Stored items
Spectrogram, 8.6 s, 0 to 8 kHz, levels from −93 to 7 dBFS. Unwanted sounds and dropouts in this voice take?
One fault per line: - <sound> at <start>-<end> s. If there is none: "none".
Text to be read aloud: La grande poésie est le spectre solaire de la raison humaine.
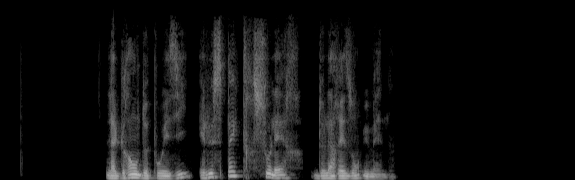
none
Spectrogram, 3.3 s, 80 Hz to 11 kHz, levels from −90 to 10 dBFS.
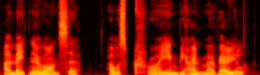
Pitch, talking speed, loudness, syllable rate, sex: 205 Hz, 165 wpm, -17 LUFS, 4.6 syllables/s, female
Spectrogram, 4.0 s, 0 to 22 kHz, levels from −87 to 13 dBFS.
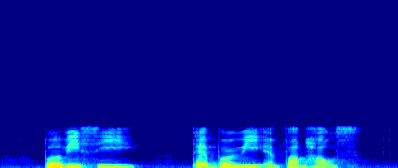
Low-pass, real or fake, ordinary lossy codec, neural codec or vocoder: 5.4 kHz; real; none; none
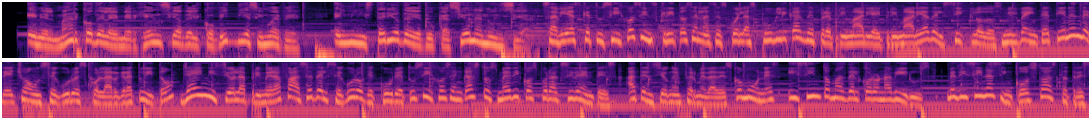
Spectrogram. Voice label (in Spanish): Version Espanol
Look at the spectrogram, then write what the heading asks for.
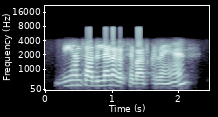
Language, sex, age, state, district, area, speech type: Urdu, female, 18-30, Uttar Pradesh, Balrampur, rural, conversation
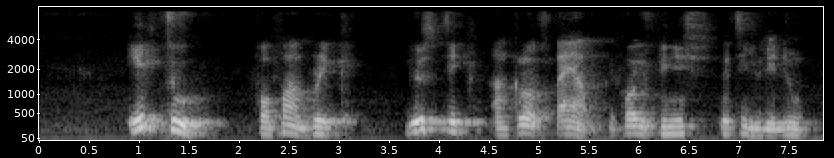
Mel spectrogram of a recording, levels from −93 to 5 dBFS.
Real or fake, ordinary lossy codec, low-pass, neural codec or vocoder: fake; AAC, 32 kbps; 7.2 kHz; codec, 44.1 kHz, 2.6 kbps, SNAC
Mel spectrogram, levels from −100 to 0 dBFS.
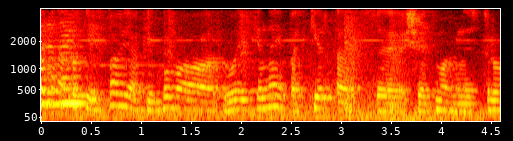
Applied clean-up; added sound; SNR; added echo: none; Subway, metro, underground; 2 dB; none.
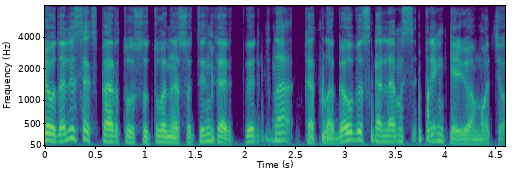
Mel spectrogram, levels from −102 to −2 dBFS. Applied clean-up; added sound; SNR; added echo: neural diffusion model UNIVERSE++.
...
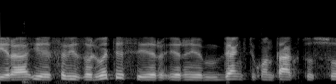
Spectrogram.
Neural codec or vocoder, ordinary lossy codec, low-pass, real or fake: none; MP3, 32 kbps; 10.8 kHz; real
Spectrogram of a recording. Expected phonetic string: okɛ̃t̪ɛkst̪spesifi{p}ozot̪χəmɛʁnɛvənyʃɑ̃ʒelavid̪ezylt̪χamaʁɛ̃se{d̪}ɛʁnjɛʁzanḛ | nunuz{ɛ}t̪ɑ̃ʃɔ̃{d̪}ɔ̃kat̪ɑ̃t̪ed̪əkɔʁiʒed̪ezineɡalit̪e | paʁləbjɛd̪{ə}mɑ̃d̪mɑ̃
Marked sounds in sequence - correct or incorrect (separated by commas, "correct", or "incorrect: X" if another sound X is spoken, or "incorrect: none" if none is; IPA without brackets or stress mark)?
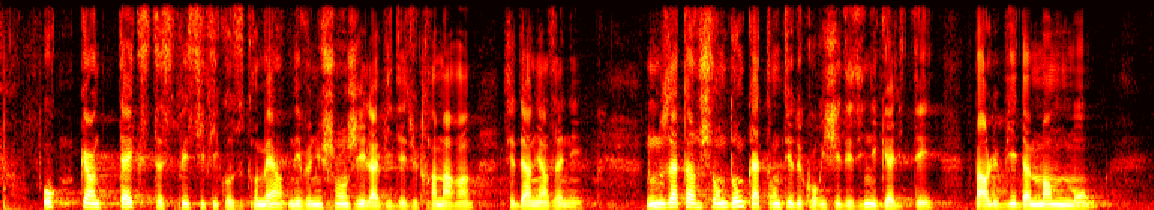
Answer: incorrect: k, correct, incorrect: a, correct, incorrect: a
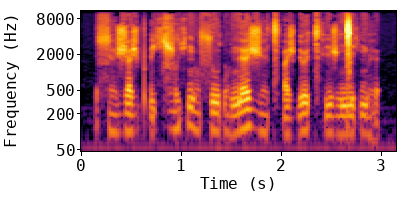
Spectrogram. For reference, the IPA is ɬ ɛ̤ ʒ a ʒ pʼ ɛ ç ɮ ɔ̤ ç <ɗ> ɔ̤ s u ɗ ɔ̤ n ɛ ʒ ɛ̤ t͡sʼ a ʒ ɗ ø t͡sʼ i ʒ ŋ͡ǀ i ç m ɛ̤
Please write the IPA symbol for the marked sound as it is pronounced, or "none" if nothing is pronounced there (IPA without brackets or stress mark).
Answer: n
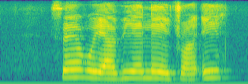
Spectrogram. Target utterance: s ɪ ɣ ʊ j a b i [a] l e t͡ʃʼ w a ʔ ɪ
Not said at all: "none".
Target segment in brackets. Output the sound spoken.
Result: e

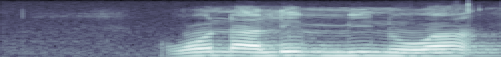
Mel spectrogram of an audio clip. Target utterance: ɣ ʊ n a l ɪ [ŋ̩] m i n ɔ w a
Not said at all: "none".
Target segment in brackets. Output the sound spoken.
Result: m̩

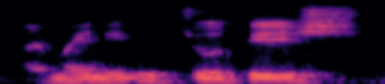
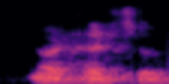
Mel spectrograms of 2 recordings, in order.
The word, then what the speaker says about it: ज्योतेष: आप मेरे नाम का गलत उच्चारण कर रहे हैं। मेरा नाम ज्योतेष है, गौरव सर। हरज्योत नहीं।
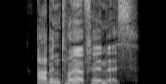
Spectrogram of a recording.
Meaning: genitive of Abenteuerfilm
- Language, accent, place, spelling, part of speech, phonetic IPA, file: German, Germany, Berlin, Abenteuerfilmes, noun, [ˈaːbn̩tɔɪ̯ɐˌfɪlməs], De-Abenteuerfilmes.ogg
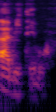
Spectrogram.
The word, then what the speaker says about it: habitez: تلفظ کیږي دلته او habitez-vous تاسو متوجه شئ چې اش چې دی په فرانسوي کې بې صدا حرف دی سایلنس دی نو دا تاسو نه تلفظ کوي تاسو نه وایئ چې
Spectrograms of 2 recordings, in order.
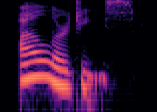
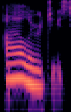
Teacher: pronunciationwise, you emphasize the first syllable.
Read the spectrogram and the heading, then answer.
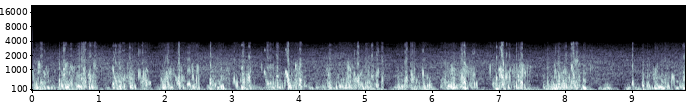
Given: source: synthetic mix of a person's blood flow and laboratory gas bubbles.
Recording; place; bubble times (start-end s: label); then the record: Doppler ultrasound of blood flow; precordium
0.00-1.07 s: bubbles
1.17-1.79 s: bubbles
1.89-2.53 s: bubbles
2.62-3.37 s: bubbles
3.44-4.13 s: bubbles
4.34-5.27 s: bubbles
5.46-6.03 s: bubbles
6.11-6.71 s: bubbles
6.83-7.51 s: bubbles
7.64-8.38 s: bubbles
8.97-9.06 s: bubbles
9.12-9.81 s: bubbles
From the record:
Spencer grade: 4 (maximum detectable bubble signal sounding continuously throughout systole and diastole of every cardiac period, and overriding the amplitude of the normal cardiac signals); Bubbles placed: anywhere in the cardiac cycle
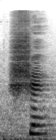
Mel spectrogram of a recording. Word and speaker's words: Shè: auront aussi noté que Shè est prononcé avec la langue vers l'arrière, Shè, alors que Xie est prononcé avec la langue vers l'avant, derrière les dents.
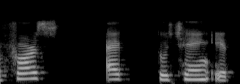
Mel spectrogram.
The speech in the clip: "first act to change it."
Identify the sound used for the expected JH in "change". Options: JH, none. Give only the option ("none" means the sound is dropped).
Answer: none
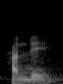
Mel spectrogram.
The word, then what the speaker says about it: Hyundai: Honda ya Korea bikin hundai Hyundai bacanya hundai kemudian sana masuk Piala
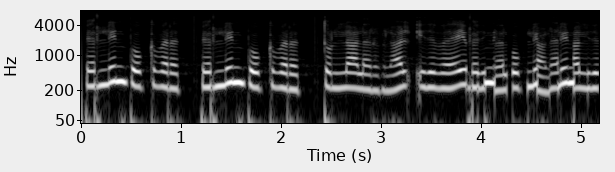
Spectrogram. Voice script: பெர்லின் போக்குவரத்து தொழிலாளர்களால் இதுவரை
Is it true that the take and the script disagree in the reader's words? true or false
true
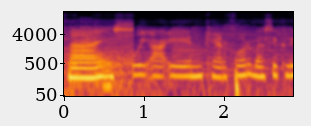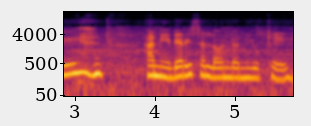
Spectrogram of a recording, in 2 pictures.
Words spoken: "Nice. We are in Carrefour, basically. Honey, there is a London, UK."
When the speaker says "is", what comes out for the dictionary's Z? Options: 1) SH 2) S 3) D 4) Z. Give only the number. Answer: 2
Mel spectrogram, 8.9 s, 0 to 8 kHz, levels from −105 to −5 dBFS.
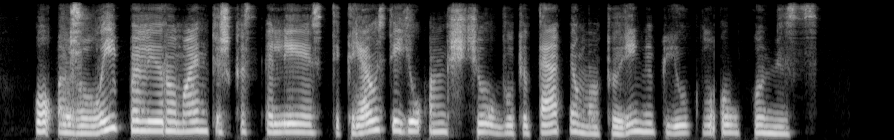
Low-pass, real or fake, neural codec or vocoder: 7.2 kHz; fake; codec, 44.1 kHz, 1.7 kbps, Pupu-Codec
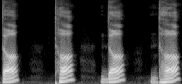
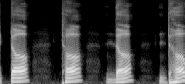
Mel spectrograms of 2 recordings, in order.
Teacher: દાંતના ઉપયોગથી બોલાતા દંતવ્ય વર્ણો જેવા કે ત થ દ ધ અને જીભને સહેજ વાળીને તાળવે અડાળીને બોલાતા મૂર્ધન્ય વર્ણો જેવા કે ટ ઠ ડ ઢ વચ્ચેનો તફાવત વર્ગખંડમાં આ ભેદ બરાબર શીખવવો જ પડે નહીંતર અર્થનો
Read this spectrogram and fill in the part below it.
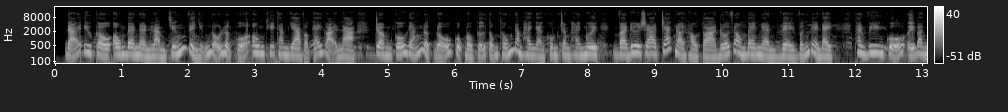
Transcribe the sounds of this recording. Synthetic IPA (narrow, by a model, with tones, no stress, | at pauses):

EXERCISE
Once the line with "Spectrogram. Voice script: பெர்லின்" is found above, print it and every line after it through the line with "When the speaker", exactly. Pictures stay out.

ANSWER TO THE PROBLEM
Spectrogram. Voice script: பெர்லின் போக்குவரத்து தொழிலாளர்களால் இதுவரை
Is it true that the take and the script disagree in the reader's words? true or false
true
Spectrogram of a recording, in 2 pictures.
Words spoken: "Nice. We are in Carrefour, basically. Honey, there is a London, UK."
When the speaker says "is", what comes out for the dictionary's Z? Options: 1) SH 2) S 3) D 4) Z. Give only the number. Answer: 2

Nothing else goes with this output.